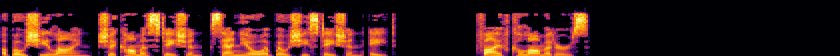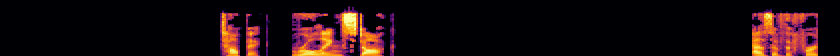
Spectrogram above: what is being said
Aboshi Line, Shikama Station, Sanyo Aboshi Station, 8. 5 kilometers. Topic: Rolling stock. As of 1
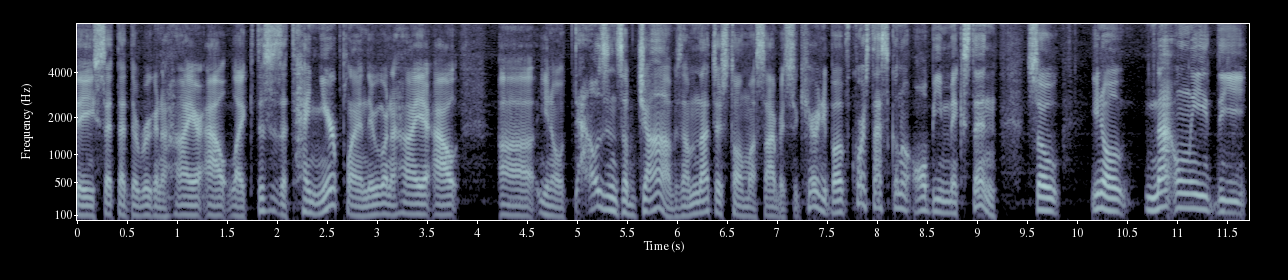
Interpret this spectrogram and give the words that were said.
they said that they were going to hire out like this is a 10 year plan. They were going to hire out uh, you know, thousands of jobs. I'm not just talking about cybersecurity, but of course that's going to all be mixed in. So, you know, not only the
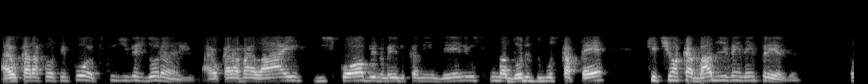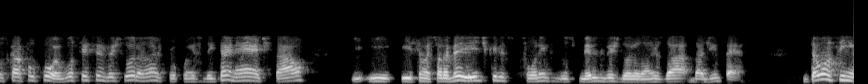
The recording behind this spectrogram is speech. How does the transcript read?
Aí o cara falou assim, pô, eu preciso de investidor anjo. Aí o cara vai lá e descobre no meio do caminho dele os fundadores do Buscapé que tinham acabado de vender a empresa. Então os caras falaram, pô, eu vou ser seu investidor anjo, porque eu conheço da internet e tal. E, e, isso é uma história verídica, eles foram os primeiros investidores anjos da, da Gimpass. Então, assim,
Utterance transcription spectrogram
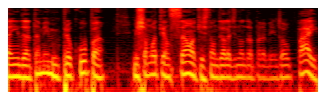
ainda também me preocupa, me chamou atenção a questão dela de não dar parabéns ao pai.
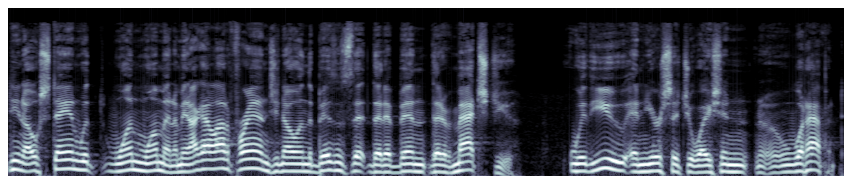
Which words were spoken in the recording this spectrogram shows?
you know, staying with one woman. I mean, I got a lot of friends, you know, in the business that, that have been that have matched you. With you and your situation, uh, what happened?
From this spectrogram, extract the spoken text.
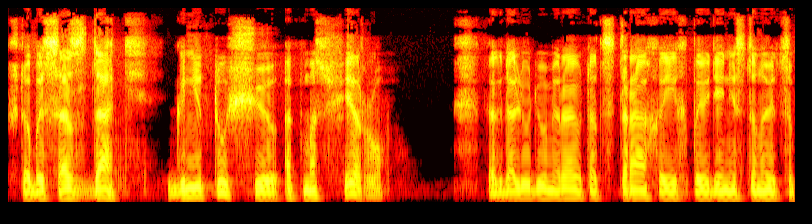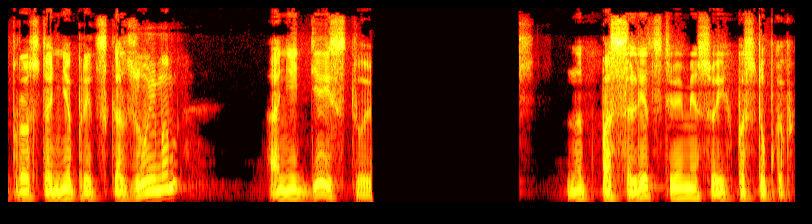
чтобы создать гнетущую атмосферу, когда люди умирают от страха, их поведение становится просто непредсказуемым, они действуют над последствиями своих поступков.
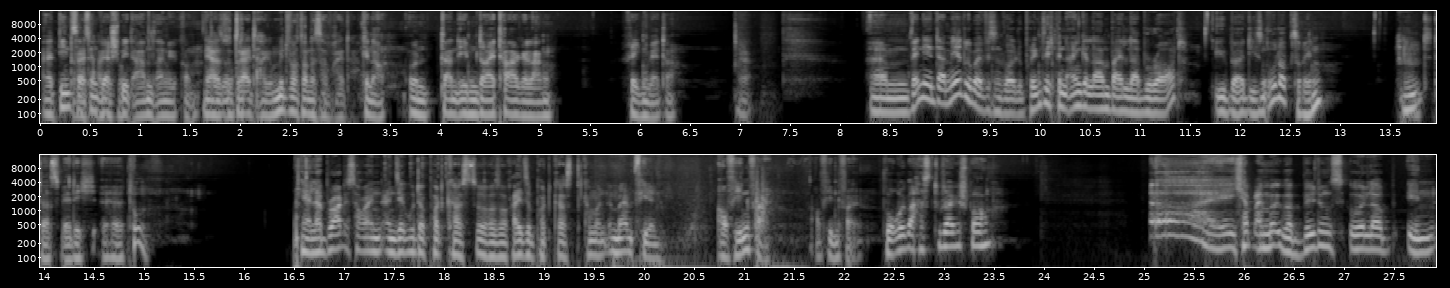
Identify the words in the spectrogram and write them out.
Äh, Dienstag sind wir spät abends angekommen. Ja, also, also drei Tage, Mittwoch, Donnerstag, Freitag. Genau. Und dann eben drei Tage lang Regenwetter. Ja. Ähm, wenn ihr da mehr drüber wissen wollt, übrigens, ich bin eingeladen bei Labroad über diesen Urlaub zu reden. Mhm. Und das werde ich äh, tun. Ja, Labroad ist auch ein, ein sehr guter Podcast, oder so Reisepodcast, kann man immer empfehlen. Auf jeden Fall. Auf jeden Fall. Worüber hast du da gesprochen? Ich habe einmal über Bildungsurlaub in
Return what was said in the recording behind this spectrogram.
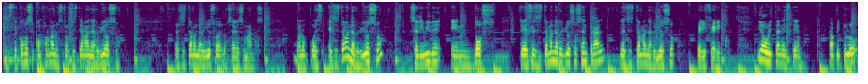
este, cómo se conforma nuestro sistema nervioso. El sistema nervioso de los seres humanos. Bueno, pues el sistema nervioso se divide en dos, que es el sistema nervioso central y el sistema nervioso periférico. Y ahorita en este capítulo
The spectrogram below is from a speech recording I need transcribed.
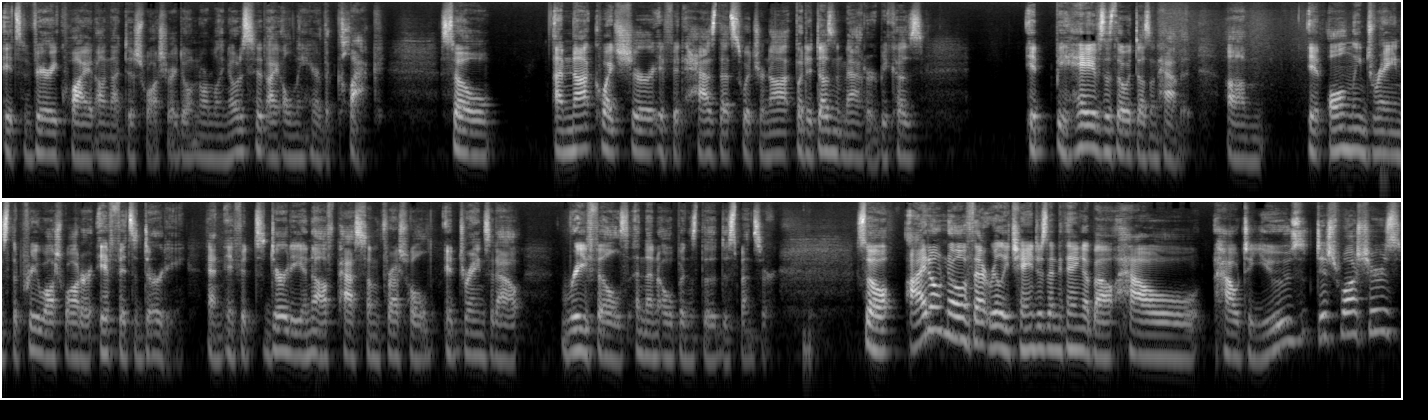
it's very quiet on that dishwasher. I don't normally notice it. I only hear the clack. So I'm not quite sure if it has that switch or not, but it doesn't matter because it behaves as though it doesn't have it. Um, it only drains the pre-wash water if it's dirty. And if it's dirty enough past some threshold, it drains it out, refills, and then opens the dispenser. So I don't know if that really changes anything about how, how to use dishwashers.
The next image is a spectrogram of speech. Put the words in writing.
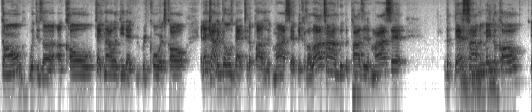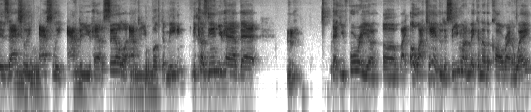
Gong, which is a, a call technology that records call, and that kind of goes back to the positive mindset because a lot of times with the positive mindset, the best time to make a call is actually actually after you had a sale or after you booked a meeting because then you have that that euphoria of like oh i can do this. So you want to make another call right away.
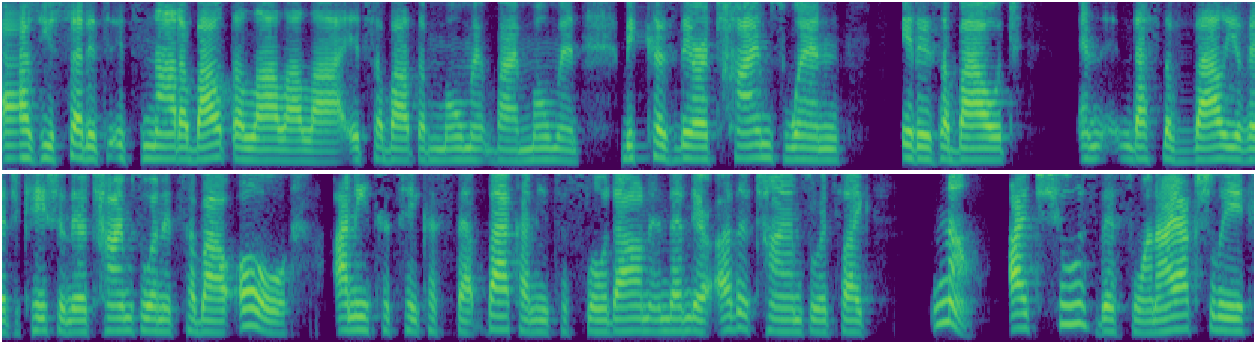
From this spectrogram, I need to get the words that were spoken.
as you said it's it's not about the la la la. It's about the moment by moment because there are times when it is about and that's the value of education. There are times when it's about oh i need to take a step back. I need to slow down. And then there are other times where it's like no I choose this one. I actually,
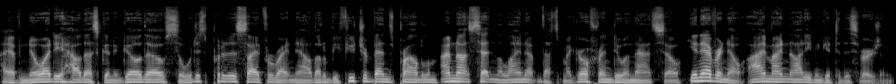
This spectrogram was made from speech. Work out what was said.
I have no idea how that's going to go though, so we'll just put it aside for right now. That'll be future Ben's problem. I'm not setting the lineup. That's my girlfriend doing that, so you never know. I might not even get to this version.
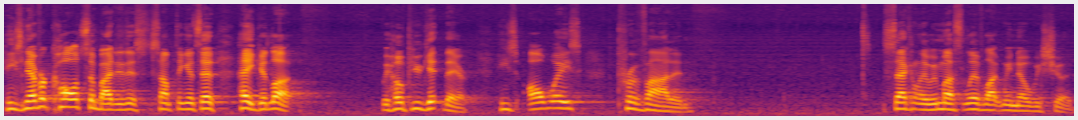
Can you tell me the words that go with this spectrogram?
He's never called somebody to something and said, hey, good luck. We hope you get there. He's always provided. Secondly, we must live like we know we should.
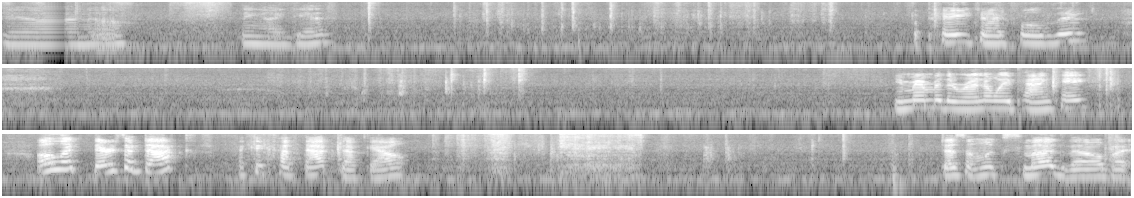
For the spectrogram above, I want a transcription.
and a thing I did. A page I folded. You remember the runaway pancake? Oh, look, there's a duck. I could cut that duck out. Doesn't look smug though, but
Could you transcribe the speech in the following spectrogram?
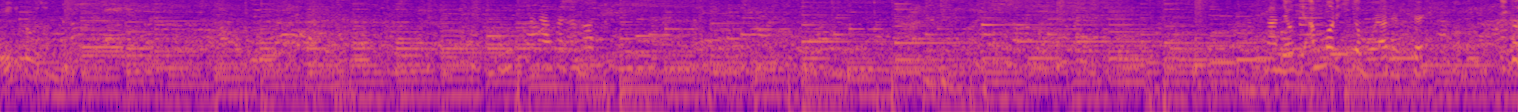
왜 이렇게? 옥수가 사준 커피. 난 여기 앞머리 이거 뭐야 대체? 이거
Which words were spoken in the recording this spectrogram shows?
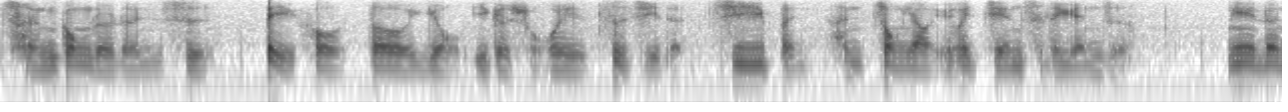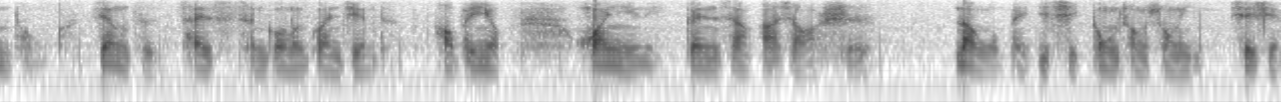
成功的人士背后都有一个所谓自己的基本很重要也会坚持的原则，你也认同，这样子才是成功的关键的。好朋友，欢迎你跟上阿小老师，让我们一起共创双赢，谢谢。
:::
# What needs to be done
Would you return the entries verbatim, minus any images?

# Written solution
Spectrogram above: what is being said
Aboshi Line, Shikama Station, Sanyo Aboshi Station, 8. 5 kilometers. Topic: Rolling stock. As of 1
Interpret this spectrogram and give the words that were said.
they said that they were going to hire out like this is a 10 year plan. They were going to hire out uh, you know, thousands of jobs. I'm not just talking about cybersecurity, but of course that's going to all be mixed in. So, you know, not only the
The recording behind this spectrogram is speech. How does the transcript read?
Aí o cara falou assim, pô, eu preciso de investidor anjo. Aí o cara vai lá e descobre no meio do caminho dele os fundadores do Buscapé que tinham acabado de vender a empresa. Então os caras falaram, pô, eu vou ser seu investidor anjo, porque eu conheço da internet e tal. E, e, isso é uma história verídica, eles foram os primeiros investidores anjos da, da Gimpass. Então, assim,
Utterance transcription spectrogram
ainda também me preocupa, me chamou atenção a questão dela de não dar parabéns ao pai.
Which words were spoken in the recording this spectrogram shows?
you know, staying with one woman. I mean, I got a lot of friends, you know, in the business that, that have been that have matched you. With you and your situation, uh, what happened?
From this spectrogram, extract the spoken text.
чтобы создать гнетущую атмосферу, когда люди умирают от страха, их поведение становится просто непредсказуемым, они действуют над последствиями своих поступков.
Identify the words in the spectrogram and write them out.
Äh, Dienstag sind wir spät abends angekommen. Ja, also, also drei Tage, Mittwoch, Donnerstag, Freitag. Genau. Und dann eben drei Tage lang Regenwetter. Ja. Ähm, wenn ihr da mehr drüber wissen wollt, übrigens, ich bin eingeladen bei Labroad über diesen Urlaub zu reden. Mhm. Und das werde ich äh, tun. Ja, Labroad ist auch ein, ein sehr guter Podcast, oder so Reisepodcast, kann man immer empfehlen. Auf jeden Fall. Auf jeden Fall. Worüber hast du da gesprochen? Ich habe einmal über Bildungsurlaub in
Return what was said in the recording behind this spectrogram.
este, cómo se conforma nuestro sistema nervioso. El sistema nervioso de los seres humanos. Bueno, pues el sistema nervioso se divide en dos, que es el sistema nervioso central y el sistema nervioso periférico. Y ahorita en este capítulo
The spectrogram below is from a speech recording I need transcribed.
it's very quiet on that dishwasher. I don't normally notice it. I only hear the clack. So I'm not quite sure if it has that switch or not, but it doesn't matter because it behaves as though it doesn't have it. Um, it only drains the pre-wash water if it's dirty. And if it's dirty enough past some threshold, it drains it out, refills, and then opens the dispenser. So I don't know if that really changes anything about how, how to use dishwashers.
The next image is a spectrogram of speech. Put the words in writing.
Gong, which is a, a call technology that records call, and that kind of goes back to the positive mindset because a lot of times with the positive mindset, the best time to make a call is actually actually after you had a sale or after you booked a meeting because then you have that that euphoria of like oh i can do this. So you want to make another call right away.
From this spectrogram, I need to get the words that were spoken.
as you said it's it's not about the la la la. It's about the moment by moment because there are times when it is about and that's the value of education. There are times when it's about oh i need to take a step back. I need to slow down. And then there are other times where it's like no I choose this one. I actually,
This spectrogram was made from speech. Work out what was said.
I have no idea how that's going to go though, so we'll just put it aside for right now. That'll be future Ben's problem. I'm not setting the lineup. That's my girlfriend doing that, so you never know. I might not even get to this version.
Can you tell me the words that go with this spectrogram?
He's never called somebody to something and said, hey, good luck. We hope you get there. He's always provided. Secondly, we must live like we know we should.
For the spectrogram above, I want a transcription.
and a thing I did. A page I folded. You remember the runaway pancake? Oh, look, there's a duck. I could cut that duck out. Doesn't look smug though, but
Could you transcribe the speech in the following spectrogram?
왜 이렇게? 옥수가 사준 커피. 난 여기 앞머리 이거 뭐야 대체? 이거
Which words were spoken in the recording this spectrogram shows?
成功的人士背后都有一个所谓自己的基本很重要也会坚持的原则，你也认同，这样子才是成功的关键的。好朋友，欢迎你跟上阿小老师，让我们一起共创双赢，谢谢。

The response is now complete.